“The risk is predicted to decrease the more the species’ ACE2 binding residues differ from humans,” Damas said in a paper published in the journal Proceedings of the National Academy of Sciences.
Several critically-endangered primate species, such as the Western lowland gorilla, Sumatran orangutan and Northern white-cheeked gibbon, are predicted to be at very high risk of infection by SARS-CoV-2 via their ACE2 receptor.
Other animals flagged as high risk include marine mammals such as gray whales and bottlenose dolphins, as well as Chinese hamsters.
Research has shown that the immediate ancestor of SARS-CoV-2 likely originated in a species of bat.

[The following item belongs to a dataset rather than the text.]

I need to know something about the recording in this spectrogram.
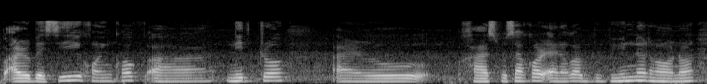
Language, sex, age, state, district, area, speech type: Assamese, male, 18-30, Assam, Sonitpur, rural, spontaneous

Whether bats directly transmitted the novel coronavirus directly to humans, or whether it went through an intermediate host, is not yet known, but the study supports the idea that one or more intermediate hosts was involved.
The data allow researchers to zero in on which species might have served as an intermediate host in the wild, assisting efforts to control a future outbreak of SARS-CoV-2 infection in human and animal populations.
“The data provide an important starting point for identifying vulnerable and threatened animal populations at risk of SARS-CoV-2 infection,” said Harris Lewin, lead author for the study and a distinguished professor of evolution and ecology at UC Davis. (IANS)